The folding bike helmet is certainly not a new concept, but it is a concept that seems hopeless for a home run design, a helmet that really combines solid protection with exceptionally practical transportable packaging and a style that does not look like to something DIY. together from spare plastic pieces. South Korean mobility company Nature Mobility’s Raba headset appears to be exactly that design, using a series of pre-folds to pack flat and slip naturally into a backpack or purse. It then transforms into a three-dimensional helmet in seconds, shielding with a series of diamonds and hard-shell triangles.
Like other bike helmets, the Raba helmet uses a combination of EPS foam and ABS thermoplastic to provide shock absorbing protection. Unlike those other helmets, it skips the vented dome shape in favor of a series of small diamond and triangle panels held together by tarpaulin fabric.
The ribs of the one-piece, fold-flat Raba structure are held together by a BOA-style wire system from South Korean company Windwire. Twisting the Windwire dial tightens helmet-like parts in just 10 seconds. The Raba helmet molds to the head and adjusts to a custom fit with the same dial, relying on interior pads for added comfort.

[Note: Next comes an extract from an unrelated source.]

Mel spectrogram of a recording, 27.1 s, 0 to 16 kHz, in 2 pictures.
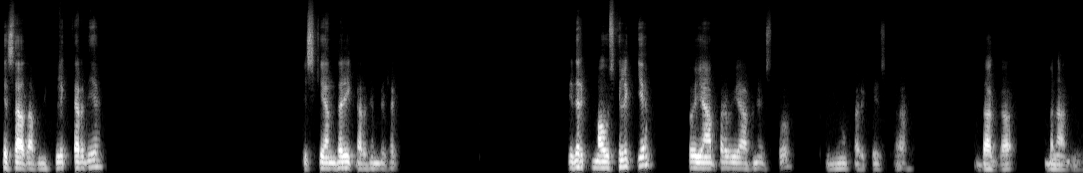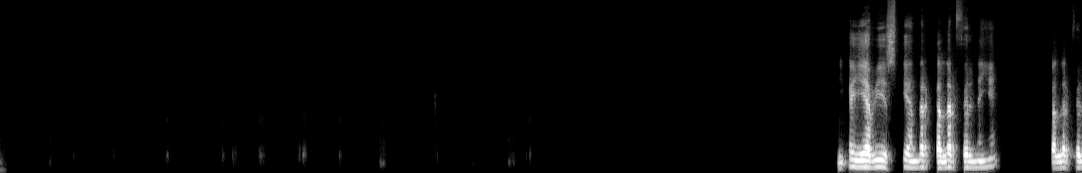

The Raba helmet breaks down even faster than it deforms. The rider simply opens the Windwire dial to loosen the cables and fold the entire helmet flat in a second or two. It can then be laid flat in a suitcase or larger shoulder bag, folded in half to fit in a smaller bag, or rolled up into a thicker but shorter wrapper to store in a small bag or basket. bike. Raba designers claim that the helmet shrinks to just over a third of its original volume when folded.
We’re not sure we’d immediately call the Raba helmet “trendy” as Nature Mobility does, but it certainly has a distinctive and useful style that could be easily adapted into a fashion statement. We prefer it to many clumsier foldable helmet designs (like this odd half-orb) we’ve seen in the past.
As mountain bikers at heart, we find it hard to look at a design like this without thinking about the weak tarp seams between the hardboards, something that could create dangerous exposure in a downhill fall. reflected in impact with sharp, jagged rocks or trees. branches. But the Raba is designed for personal mobility and urban transportation, where impacts are more likely to occur with flatter, smoother surfaces. Nature Mobility says it tested 60 different prototypes to identify the best performing materials for the specific combination of head protection and helmet wearability.
Likewise, the small ventilation holes wouldn’t work as well for road cycling or mountain biking in hot weather, but for more casual urban commuting, which is very likely to include some form of electric assist, they should be sufficient.
The Raba helmet won a 2022 Red Dot Award and was also a finalist for an IDEA Award 2022, according to Nature Mobility. It’s unclear if or when it might hit the market, but Nature Mobility says it’s been certified to various helmet safety standards. It seems a very viable and polished product.
Source: Nature Mobility